So, really, if I got told ‘today’ the assignment was done – the only reason why I have to go back is because … well .. that’s the place where I own a condo.

For now though, we chug on.  Wake up, go to work, come back, let the pup do his business, go to bed.  Making do with this assignment in the Los Angeles sun, far away where snow still files and the parking doesn’t exist.   In it’s own way, it is working & living for today, letting tomorrow come when it does.

Oooo, That Smell

Standard

It’s a Saturday, a true Saturday.  The first Saturday in nearly two months where I had no plans.  I almost forgot what that was like.  Seems like it has been either a travel day back from someplace for work, or driving umpteen hours, or just heading out with friends for wine tasting.  So, as my week was wrapping up yesterday and the prospect of having no plans came across my desk, I realized that there was something wanted to do that didn’t really need much more than time.

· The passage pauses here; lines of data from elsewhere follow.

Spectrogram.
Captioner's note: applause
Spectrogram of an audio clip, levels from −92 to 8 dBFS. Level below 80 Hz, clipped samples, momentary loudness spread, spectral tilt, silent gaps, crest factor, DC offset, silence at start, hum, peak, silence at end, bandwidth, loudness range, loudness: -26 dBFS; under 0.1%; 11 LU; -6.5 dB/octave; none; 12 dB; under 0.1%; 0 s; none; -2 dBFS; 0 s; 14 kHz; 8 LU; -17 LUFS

This morning, the pup and I drove out to the beach.

Wait … that is misleading.  For one, it was nearly noon by the time we got there, after him and I argued for a good couple of hours whether I get to sleep in.  Plus, I did the driving, the pup just ran back and forth in the back seat, farting.  And we got to the beach, but didn’t get onto the beach.  We learned this morning that most the beaches were closed for dogs, and the dog beach we found had no empty parking plus six cars waiting to park.

What we did do is take the ride down to the beach.  In some ways, it was the close of the whole ‘cross country’ journey, allowing us finally to see the sea following the drive from sea to shining sea.  Simple ride from the hotel near Fullerton past Anaheim, through Irvine, and then out to Huntington Beach.

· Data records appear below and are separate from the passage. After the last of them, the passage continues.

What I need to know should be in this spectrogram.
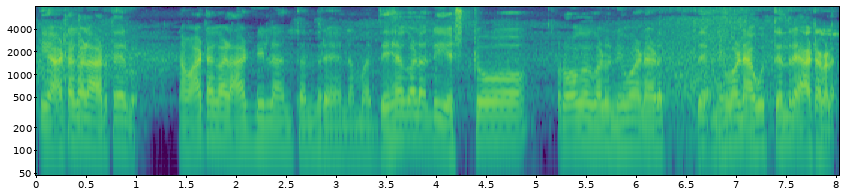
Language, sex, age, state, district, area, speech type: Kannada, male, 30-45, Karnataka, Mysore, rural, spontaneous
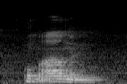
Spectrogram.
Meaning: to embrace, to hug
- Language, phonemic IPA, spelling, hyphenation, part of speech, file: German, /ʊmˈʔaʁmən/, umarmen, um‧ar‧men, verb, De-umarmen.ogg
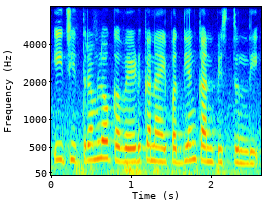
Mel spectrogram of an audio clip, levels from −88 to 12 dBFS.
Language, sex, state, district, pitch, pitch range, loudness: Telugu, female, Telangana, Mahabubabad, 260 Hz, 240-275 Hz, -16 LUFS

Because it was mostly freeway, the windows were up leaving the hotel – again giving the pain of a gassy dog to make his presence known.  When I first got to California, I spent a lot of time with the windows down – just something you do after spending a winter where it’s cold to end up where it’s warm.  But windy freeways is still windy freeways.

The last couple of miles was city streets, and with the pup doing his blowhole impression, the windows went down in a woosh.

And there it was.

I don’t know what it is, but I swear that I used to have some past life with the ocean.  That seasalt in the air hits my senses and I just feel happy.  The wind must be coming onshore, because it would be another 10 minutes before we got to the water, but the way the air filled the cabin seemed to make all that travel worth it, all that driving, all those allergies, all those miles.

Huntington Beach is a decent one.  The downtown area has a bunch of outdoor seating, surf and swim shops, general stores that all roll out to a pier that extends it seems a quarter mile out to sea.

As you get closer, the fish smell, so pungent on the coast, and much more prevalent off the Atlantic hit me.  It’s not off-putting for me like to some, more like nostalgic like the smell of diesel engines off of buses.

We drove the beach for a good hour, heading north towards the edge of the OC, then back through the back roads towards Santa Ana.

The smell of it all had to come to an abrupt end.  A highway once more, the windows up, and Auggie purging the atmosphere with a need to drop a deuce.

So that was the morning, taking in the smells of the sea.  Tonight I will catch some hockey,tomorrow who knows. but today … today was a good day.